Who Are The Women and Men Behind Online Sex Shows?
Stay up to date with the latest headlines via email.
They are called “performers,” “models” or “entertainers”; in fact they sell virtual sex. They work over the net using a PC with a webcam. The image on screen is of a bed or an armchair in a room whose décor often evokes a brothel or a no-tell hotel; there may be background music. From this digital street corner they try to tempt clients to join them in a private chat room, where they strip, expose themselves, mimic sexual arousal, pleasure and orgasm, and respond (via the keyboard or vocally) to suggestions from “guests,” received as short messages.
They may be based in the Philippines, Romania, Ukraine, Russia, the United States, Colombia or France; most are young women, but there are also men, couples, mature women and transgender performers. There are platforms that provide access to a worldwide list of performers in different time zones, allowing webmasters to have performers available around the clock. (The LiveJasmin site claims to have 31,315 “girls” and 8,921 “boys” on its books, with several hundred online at any one time.) The platform operators deduct a substantial part of the takings, paying 30% to the webmaster.
Unlike websites or forums where the object of advertisements is to arrange a physical meeting that may lead to real sex, these markets are entirely virtual. On many sites the conditions of use specify that anyone trying to contact a performer will be barred.
Performers receive a percentage of the per-minute fee charged for connecting to the website; they get $3.50 to $7 (depending on the website) for a 10-minute chat with four customers. At best, they can expect to earn the equivalent of France’s minimum monthly wage for 10 hours work a day; at worst, a fraction of that. The companies that have invented and promote these working arrangements are often based in tax havens (the Dutch Antilles, Costa Rica, Luxembourg, Gibraltar) or in US states such as Delaware or Oregon, where business laws are particularly permissive.
In France, as in most western countries, pornography workers are considered to be on short-term contracts and are paid a fee. People working for adult services offered on the Minitel Videotex system or on telephone services are generally employees. In France, prostitutes have legal and administrative status only in the sense that their earnings are taxed as non-commercial income. The status of these independent sex workers is different again. Like other work-from-home advertisements, recruitment ads for cybersex workers refer to “making ends meet” “flexible hours,” “earning money” as an entertainer and “getting paid for amateur performances.” The platforms offer guaranteed rates of pay (which vary according to the viewer’s country) ranging from a few tens of cents to $1.4 a minute for private chats that may be shared by a number of viewers, each paying just over $1 a minute. Performers are paid monthly, by bank transfer or via PayPal, which allows them to remain relatively anonymous.

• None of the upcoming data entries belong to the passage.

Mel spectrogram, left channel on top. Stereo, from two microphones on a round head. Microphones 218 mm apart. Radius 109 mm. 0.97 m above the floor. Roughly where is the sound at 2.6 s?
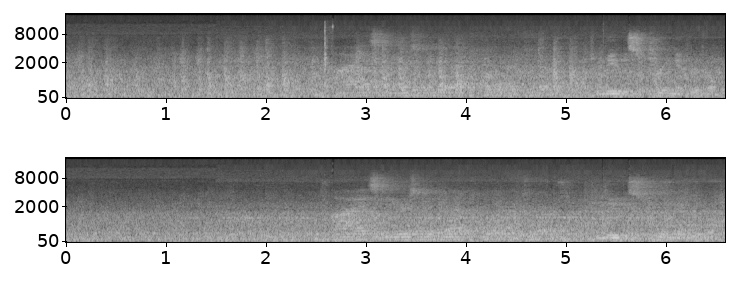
Right.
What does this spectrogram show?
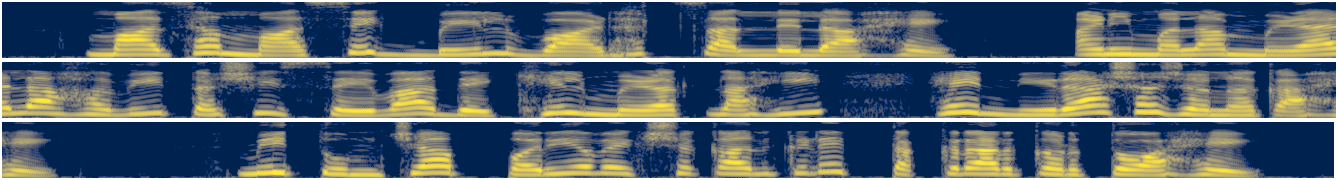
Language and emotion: Marathi, angry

This virtual economy involves no contracts, no financial commitments and no actual premises -- only rental fees for servers and sufficient bandwidth for sound and moving images. Business owners and shareholders are invisible. With its mix of technology, virtual reality, marketing, percentages, fluidity, tax havens and poverty, it could seem like the epitome of a dematerialised economy.

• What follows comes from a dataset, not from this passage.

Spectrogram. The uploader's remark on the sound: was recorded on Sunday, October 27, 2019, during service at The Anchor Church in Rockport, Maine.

Producing content is less profitable than organising or marketing it. The content hosts enjoy obscurity with regard to their profits. There is a complete lack of transparency surrounding the profits made by content hosts. Poverty and competition do the rest. A global proletariat is emerging, made up of content providers who are not covered by labour regulations or protected by any image copyright or intellectual property legislation. As ever, the sex industry is a pioneer.